Tangible and abstract describes how we react more to vivid, immediate inputs than to ones removed in time and space, meaning we can pay insufficient attention to the adverse consequences our actions have on others.

Read more

Role morality is the tendency we have to use different moral standards for the different roles we play in society.

Read more

Moral emotions are the feelings and intuitions that play a major role in most of our ethical decision making and actions.

Read more

We hate losses about twice as much as we enjoy gains, meaning we are more likely to act unethically to avoid a loss than to secure a gain. This phenomenon is known as loss aversion.

Read more

Referred to as the slippery slope, incrementalism describes how we unconsciously lower our ethical standards over time through small changes in behavior.

Read more

Incentive gaming, or “gaming the system,” refers to when we figure out ways to increase our rewards for performance without actually improving our performance.

Read more

Ethical fading occurs when we are so focused on other aspects of a decision that its ethical dimensions fade from view.

Read more

Conflict of interest arises when we have incentives that conflict with our professional duties and responsibilities in ways that cause harm to others and to society.

Read more

Bounded ethicality explains how predictable organizational pressures and psychological processes cause us to engage in ethically questionable behavior that is inconsistent with our own values and preferences.

Read more

Moral action involves taking the necessary steps to transform the intent to do the right thing into reality.
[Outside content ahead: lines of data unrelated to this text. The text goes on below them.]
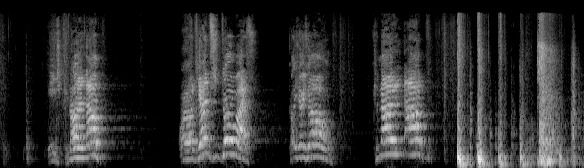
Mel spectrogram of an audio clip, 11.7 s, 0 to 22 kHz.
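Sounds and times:
speech: 1.0 - 2.2, 3.6 - 5.1, 5.8 - 6.8, 7.5 - 8.6
door being battered in during a police raid: 9.1 - 11.6.

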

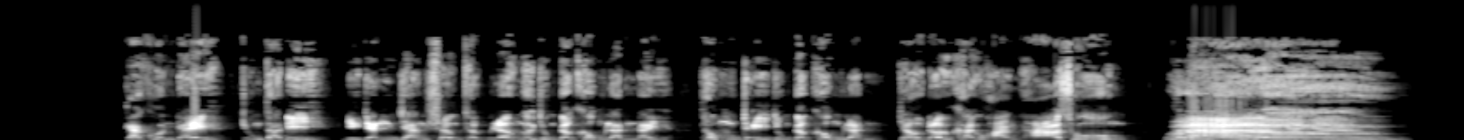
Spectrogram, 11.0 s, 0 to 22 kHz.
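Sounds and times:
speech: 1.0 - 10.0
skeletons and zombies roaring together: 8.8 - 10.6.

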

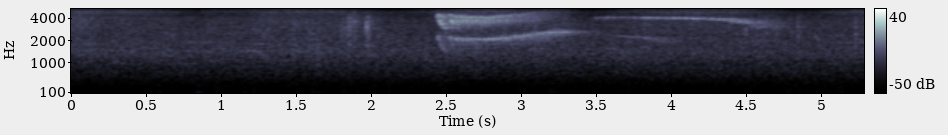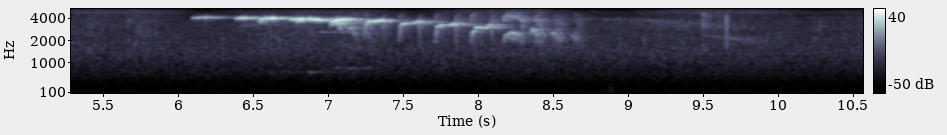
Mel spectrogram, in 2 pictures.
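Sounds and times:
bird song of whistled notes, chirps and warbles: 2.4 - 5.1, 6.1 - 10.4.

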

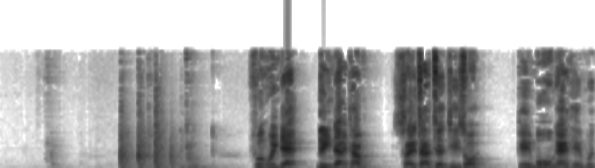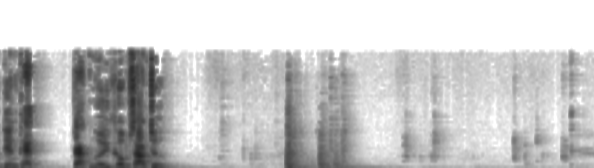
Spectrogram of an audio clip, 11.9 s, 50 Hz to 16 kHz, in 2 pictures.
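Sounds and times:
hurried banging on a door outside the main house: 1.2 - 2.0, 8.8 - 9.6
speech: 2.6 - 7.8.

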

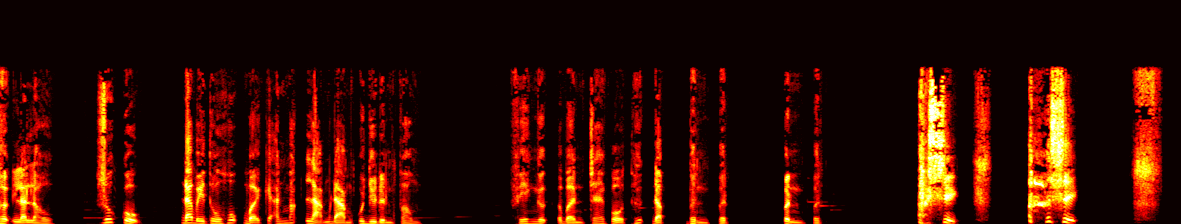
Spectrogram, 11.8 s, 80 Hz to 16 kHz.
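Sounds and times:
speech: 0.0 - 4.3, 5.1 - 8.4, 9.3 - 11.6
loud sneezes imitated by a human voice: 9.2 - 11.7.

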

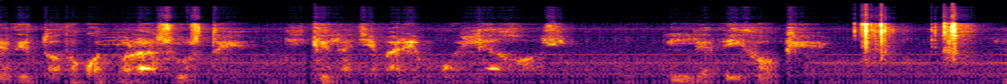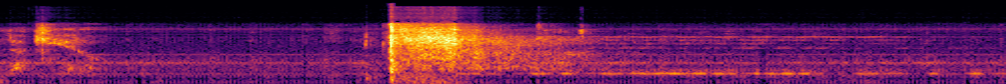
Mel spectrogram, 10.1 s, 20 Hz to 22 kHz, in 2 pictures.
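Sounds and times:
quiet steady low background: 0.0 - 10.0
speech: 0.1 - 4.2, 5.0 - 5.7
gunshot fired through a silencer: 6.9 - 8.0.

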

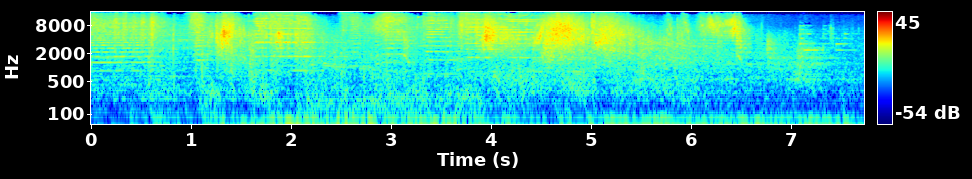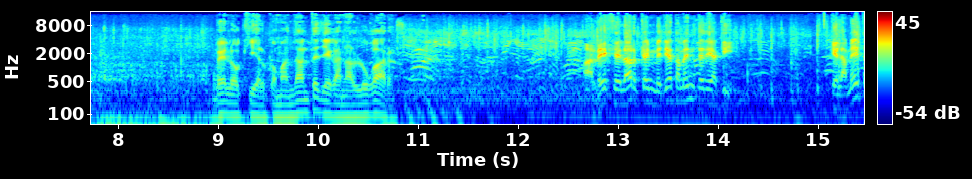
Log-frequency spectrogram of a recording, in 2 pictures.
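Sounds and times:
airplane exploding in fire: 0.4 - 8.9
speech: 9.0 - 11.3, 12.8 - 14.4, 15.1 - 15.4.

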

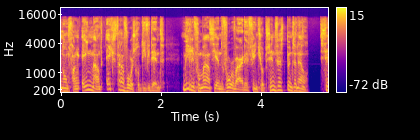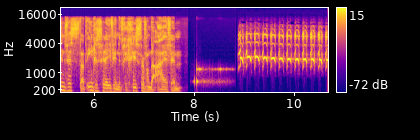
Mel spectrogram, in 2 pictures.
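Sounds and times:
speech: 0.0 - 7.9
European green woodpecker laughing call: 8.9 - 10.6.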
This includes moral ownership, moral efficacy, and moral courage. Here are links to the other videos in this series:

Read more